There was, alas, one thing we all agreed on by the end of the evening: the one wine would have been just fine on its own, but it suffered by comparison with the other wine. It’s funny how things go sometimes: often, in the midst of unbridled enjoyment, it’s hard to imagine how an experience could possibly be better. I’ve personally bought both of these wines in the past – it was happy coincidence that I was given a bottle as a press sample – but having now had them simultaneously, I’m not sure I’d buy any more, especially considering that the pricing is roughly the same for the both of them.What it boiled down for me was this: I know it’s cliché to point this out, but every profoundly beautiful thing has to have a flaw – or at least something there that serves as a counterpoint, a foil, a dissonance to draw the beauty of the object in sharper, finer focus. The real reason I came away from this evening finding one wine profoundly beautiful and deeply satisfying was this: it showed restraint. Similarly high in alcohol, it seemed to have better acidity, more minerality, less residual sugar, but most of all that subtle, quinonic, bitter, savory edge that suddenly shifted it all into vibrant, ecstatic focus. You’d be hard pressed to expect more from a wine like this, especially at $20.My advice to the other winemaker? Simple: The boom years are behind us. It’s time to go beyond simple fruit ripeness, high alcohols, and straight-up appeal; it’s time to find the subtle beauty that’s probably always been there, time to experiment with phenolic aspects, time to consider the joys of Italianate bitter notes. I now know that there is Verdelho beyond the simple, fruity joys I’ve known from Australia from years; it’s there if you want it. Go for it: if you do, I’ll be there to buy it. And I’ll even go out on a limb here and groundlessly speculate: the Americans that were buying your wines in the past were probably buying them using home equity loans on houses that have already been foreclosed. The days of reckless consumption of shiny pretty wines with high point scores seem to have gone missing over the last two years; instead, we’re looking for subtlety, complexity, something with pain, something to match the anxiety and frustration we’re all feeling in these, the empty, anguished dog years after the binge of the Oughts. Give us something we can relate to; your wines remind me too much of those years where we weren’t thinking.
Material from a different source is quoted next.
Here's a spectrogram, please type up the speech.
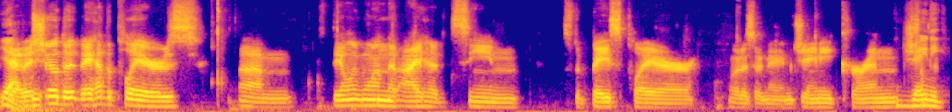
yeah, they we- showed that they had the players. Um, the only one that I had seen was the bass player. What is her name? Janie Curran. Janie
Mollydooker + Scholium Project
Price: $20-$26; average retail price $20
Shiraz is undoubtedly Great Western’s raison d’être. Bin 1 is the baby brother to the mighty Bin 0 and Thomson Family wines (of which the superb 2006 was previously reviewed) but in its more modest way still offers a nice view into this classic regional Shiraz style. In some ways, this makes it the most important wine in the portfolio, in that it’s an affordable entry point into something quite distinctive. A gateway drug, if you will, into the region’s wines.
I’ve tasted this wine twice now and both times have come away impressed with its drinkability. It’s not an especially sophisticated wine; in fact, there’s a rusticity to the flavour profile that suggests generosity and ease rather than intellect. But that’s not a bad thing in my book.